Several would-be donors have asked about placing restrictions on their donated gifts. They most commonly ask whether they should put provisions in their bequests to keep their collections intact. I suggest it is a bad idea to place limits on what can be done with donations. It is far better to ask what donors can do to help recipients the most. I served for a few years on the board of a historical society and have dealt with its problems. I actually recommended one organization not to accept certain gifts because donor restrictions were too limiting.

Donation to promote research may be a myth
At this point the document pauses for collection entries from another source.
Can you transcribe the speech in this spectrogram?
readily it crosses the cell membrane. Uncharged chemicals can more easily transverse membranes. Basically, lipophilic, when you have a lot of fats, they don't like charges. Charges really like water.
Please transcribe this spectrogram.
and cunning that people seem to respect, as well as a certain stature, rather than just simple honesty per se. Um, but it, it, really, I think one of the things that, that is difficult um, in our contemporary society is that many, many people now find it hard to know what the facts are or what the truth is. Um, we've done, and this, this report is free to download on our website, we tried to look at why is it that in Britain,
While the general public is ignorant of the situation, almost every institution has lost highly valuable objects and documents through theft and mysterious losses. Consequently, many museums and societies have locked down access to collections so stringently that valid research is difficult and sometimes impossible. Some institutions are downright antagonistic to researchers or anyone who wants to see donated collections. I mention this to warn potential donors that donating collections for supposed "research" often ends up benefitting very few. Donating to certain organizations is pretty much the equivalent of throwing away the key.

Tax benefits (?)
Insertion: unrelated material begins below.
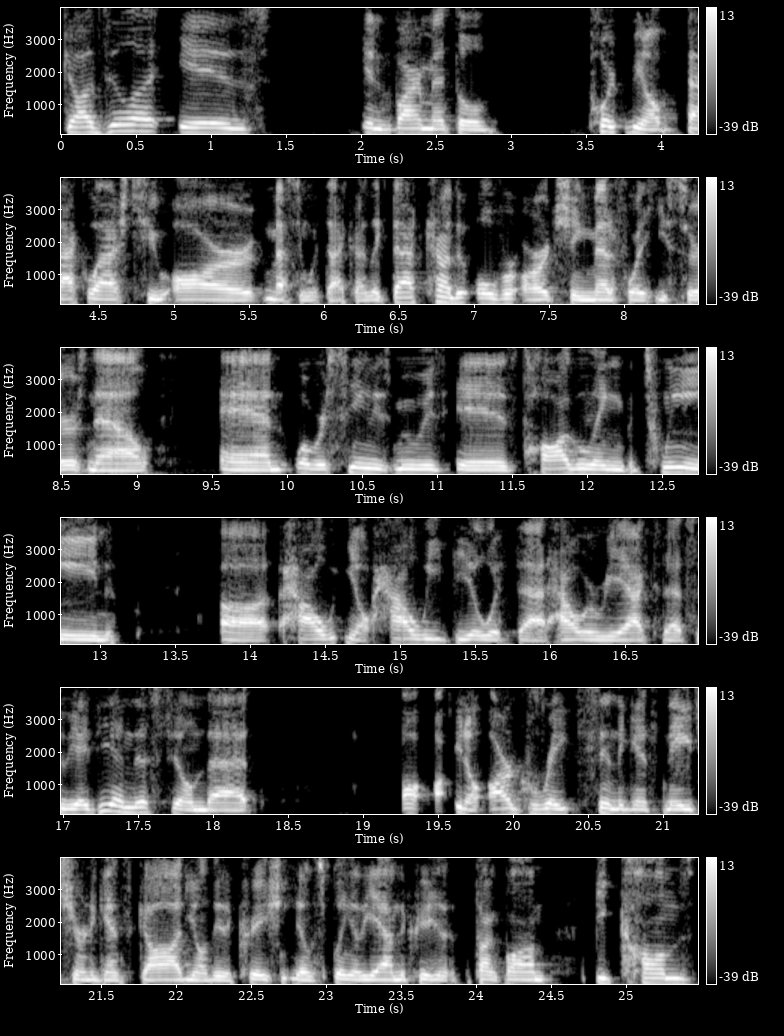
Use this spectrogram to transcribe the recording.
Godzilla is environmental, put you know, backlash to our messing with that kind. Like that's kind of the overarching metaphor that he serves now. And what we're seeing in these movies is toggling between uh, how you know how we deal with that, how we react to that. So the idea in this film that uh, you know, our great sin against nature and against God, you know, the, creation, you know, the splitting of the atom, the creation of the atomic bomb becomes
Qualifying donations receive Federal tax deductions equal to the current value of donations times their donors’ effective tax rates at the time of filing.

That means that if donors are in the highest income tax bracket (as of 2023), and give collections of certificates worth $10,000 in current appraised value, they would receive tax deductions of $3,700 plus possibly a few percent more from most states. Obviously, donors in lower tax brackets would receive less. Retired collectors who live on pensions and social security might be in very low tax brackets and might consequently reap limited benefits from donations.
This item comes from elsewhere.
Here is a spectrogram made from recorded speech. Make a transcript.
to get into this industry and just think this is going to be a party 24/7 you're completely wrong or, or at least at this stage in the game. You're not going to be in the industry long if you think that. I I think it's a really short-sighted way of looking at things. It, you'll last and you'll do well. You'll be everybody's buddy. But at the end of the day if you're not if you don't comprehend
With such incredible hits on potential value, I wonder why prospective donors would not contact professional dealers for their offers? Dealers will not necessarily want every collection, but it is certainly worth asking.

Except from IRS Publication 526
See also Pub. 561 for more thorough details about when appraisals are needed.

The IRS requires that a recent appraisal accompany filings for tax deductions for donations above a certain amount. IRS Publication 561 sets clear rules on the definitions of “current values” of donations and taxpayers must pay for appraisals. Appraisals become a significant issue once donations cross the $5,000 threshold. It is crucial to seek expert tax advice. If appraisals are needed, those appraisals must include supporting valuations. Collectors need to know that It does not matter what they paid for collectibles, nor does it matter when they acquired them. Current appraised values are all that matter. I recommend – in the strongest terms possible – that collectors who are considering donating collections of significant value consult competent tax professionals for advice. (I am talking about "enrolled agents," NOT ordinary tax preparers.)

Yes, yes, I know that collectors might find someone who would appraise donations at double ordinary value and therefore double their tax benefits. The question is not whether higher appraisals are possible. It is how far bending the rules goes before it qualifies as tax fraud. Given how long the IRS has to  prosecute tax fraud, not to mentions the penalties incurred, only donors can decide whether pushing the envelope is worth the risk. After all, the IRS knows how to check for values, too.

Negative benefit to the hobby

One final consideration when considering donations of collectibles is the effect on the hobby and all the collectors who will follow. Collectors need to make sure they are donating for the right reasons. All of us – collectors, dealers, catalogers – stand on the shoulders of people who preceded us. Their knowledge and willingness to share helped us get where we are today. So I ask:

  • Are donations of certificates going to help the hobby?
  • How does it help future collectors to permanently remove scarce and rare certificates from the marketplace?
  • Does it benefit anyone (other than the ego of the donor) to lock away collectibles behind the doors of faceless museums?
  • How much pleasure would today's collectors enjoy if predecessors had locked away their collectibles?